Strasburg and Corbin (and Ross):
Pitching and defense.
“Obviously you guys know that I strongly believe in pitching and defense,” Davey Martinez said in the winter of 2020-21.
“But without starting pitching it’s hard to win championships, we proved that in 2019.”
The need for improved starting pitching is something that Rizzo and Co. in the Nationals’ front office identified as an obvious area of need for improvement this winter when the GM spoke with reporters at the end of the regular season.
“For eleven years, when we were a championship-caliber club, we had starting pitchers that led the league in innings pitched and strikeouts, and wins,” he said, “and that’s how we built our championship clubs.”
“I think the pitching definitely has to improve,” Rizzo added at another point in his season-ending meeting with reporters.
“This game is built on pitching, it’s built on starting pitching for me, and we have to get better in that aspect for sure.”

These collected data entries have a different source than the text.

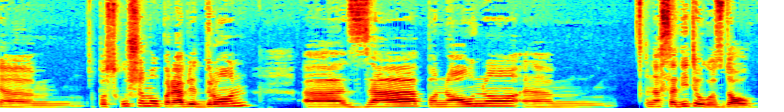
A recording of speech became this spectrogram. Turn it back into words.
um, poskušamo uporabljati dron uh, za ponovno um, nasaditev gozdov.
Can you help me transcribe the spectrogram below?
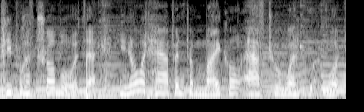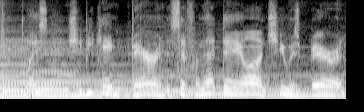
People have trouble with that. You know what happened to Michal after what, what took place? She became barren. It said from that day on, she was barren.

The Nationals will need three pitchers already in the organization to return to form though, if they’re going to get back to the sort of starting pitching that helped them on their run in the last decade.
Stephen Strasburg, heading into the third year of his 7-year/$245M contract, has made just seven starts and thrown just 26 2⁄3 innings since he signed the free agent deal coming off a 2019 campaign in which he helped the club win the first World Series by a D.C. based team since 1924, and earned a World Series MVP nod. In the last two seasons, however, the now-33-year-old 2009 No. 1 overall pick has dealt with a variety of injury issues, including carpal tunnel neuritis (2020) and neurogenic thoracic outlet syndrome (2021) which led to surgery in each of the past two seasons.
Patrick Corbin, 32, and heading into the fourth year of his 6-year/$140M deal with the club, has struggled in the past two seasons, after strong years in 2018-19, and though he and the team think he sorted things out late this past season, he’s got a lot to prove in 2022.
Joe Ross, 28, has dealt with numerous injury issues over the last few years as well, including a torn ulnar collateral ligament which led to Tommy John surgery in 2017, and he had his ‘21 campaign end in August when he suffered a partial tear of the UCL in his right elbow, but it wasn’t bad enough to require another TJS, so the hope is that he’ll be ready to return to the mound in 2022.
The Nats need all three to contribute to the cause if their starting rotation is going to be a strength once again, since they do have significant money ($35M, $11.4M deferred for the third year of Strasburg’s deal and $23M for Corbin) invested in the top of their rotation.
“I think that it’s a reasonable expectation that Strasburg and Patrick and Ross have to pitch more effectively and more often for us to quicken this reboot,” Rizzo said in early October, “... but this thing is built on starting pitching, starting pitching depth, and that’s what we’re trying to obtain via free agency, draft, and that type of thing like we have in the past.”
When he spoke with MLB Network High Heat host Christopher Russo this weekend, the GM provided updates on two of the three pitchers, starting with Strasburg.
“He’s probably the biggest question mark that we have going into this thing,” Rizzo said.
“Probably one of the most important players on the roster that we need to see where he’s at, but he feels good, he’s in a good spot right now, he began throwing this month, and he feels, and we feel, and the medical team feels that he should be full-go by Spring Training, and we’re hoping that he gets back to the pre-COVID form, and gives us 30-32 starts again like he has in the past, and can kind of carry what’s going to be a very young and exciting starting rotation.”
And Corbin, who’s been able to stay healthy, but has struggled with his mechanics, and his location, giving up an NL-leading and career-high 37 home runs in 171 2⁄3 IP last season, will have to sort things out and get back to being the pitcher the Nationals signed before their championship run in 2019.
“You know the good thing about Patrick is his stuff is still good,” Rizzo explained. “His stuff, velocity, spin-rate, the angle of his pitchers are all back to ‘18-’19 levels at the end of the season. It was more of a mechanical and certainly a location thing for Patrick. He gave up an inordinate amount of home runs this year. That needs to be addressed. I think that the glass half-full scenario is his stuff was good, he was 94-96 there at the end of the season, and his last 4-5 starts he showed signs of being back to the 2018-19 Patrick Corbin, so we’re looking forward to him taking the next step in that progression and returning to the form that helped us win the World Series, and he was a key part of it.”